As I thought about these things, I thought about my own mum.  My lovely mum.  I argue with my mum a lot.  Not seriously, we’ve always had a fiery relationship and we make-up as quickly as we’ve fallen out, usually several times in a minute.  I complain that she doesn’t listen, she complains that I’m too critical.  But whatever our disagreements, I know this.  Everything I want for Jasper is based on what she taught me; what she showed me to try to be.  She was never afraid to be different, she doesn’t follow a crowd. She’d wait in the car for hours with a baby for me to finish my piano lesson; she’d spend all her evenings in a freezing swimming pool (no doubt with us screaming) whilst we all took turns to have swimming lessons.  She played with us- really played.  In the late eighties when we were growing up, it was the time when all the risk-aversion was just starting.  Was it safe to play outside?  Should you really make dens in the wood?  My mum said yes and we had a fantastic childhood.

Long before we had the internet, she’d spent hours scouring bookshops and newspapers, looking for stories we’d enjoy.  She was a whirlwind – whizzing all over town in her white metro, giving her children the best chance she could.

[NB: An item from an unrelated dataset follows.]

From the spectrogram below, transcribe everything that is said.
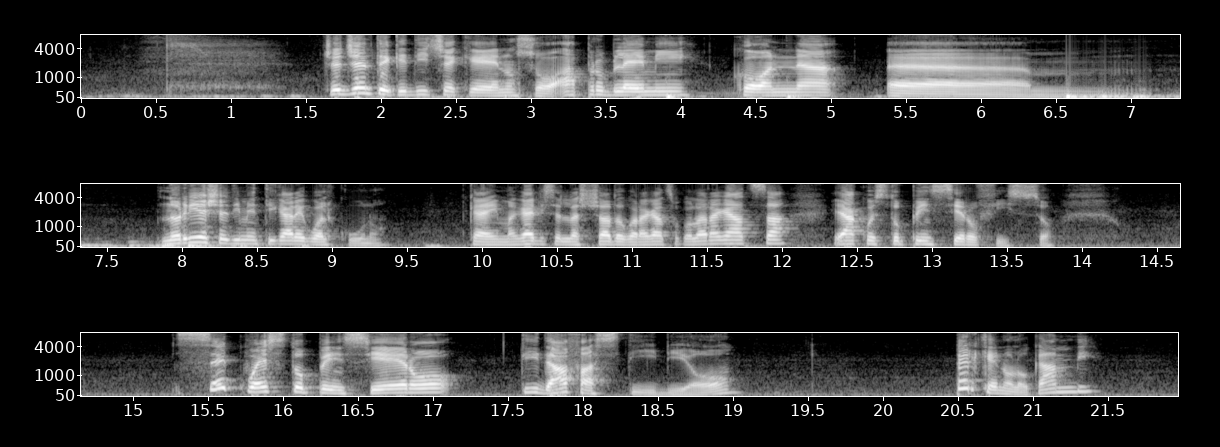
C'è gente che dice che, non so, ha problemi con... Ehm, non riesce a dimenticare qualcuno. Ok? Magari si è lasciato con ragazzo o con la ragazza e ha questo pensiero fisso. Se questo pensiero ti dà fastidio, perché non lo cambi?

And the thing about my mum?  Unlike me, she does it all with grace.  I’m a tad shouty, I’m volatile, I’m opinionated and I swear too much (although hopefully not in front of Jasper).  Whenever people meet my mum though, they always comment, no one fails to notice.  She smiles; she connects with everyone; she’s well spoken and she’s kind.  Although she speaks her mind, she’s careful not to offend.  She’s sweet; she’s thoughtful; she’s beautiful but she doesn’t know it.

My mum is Grace.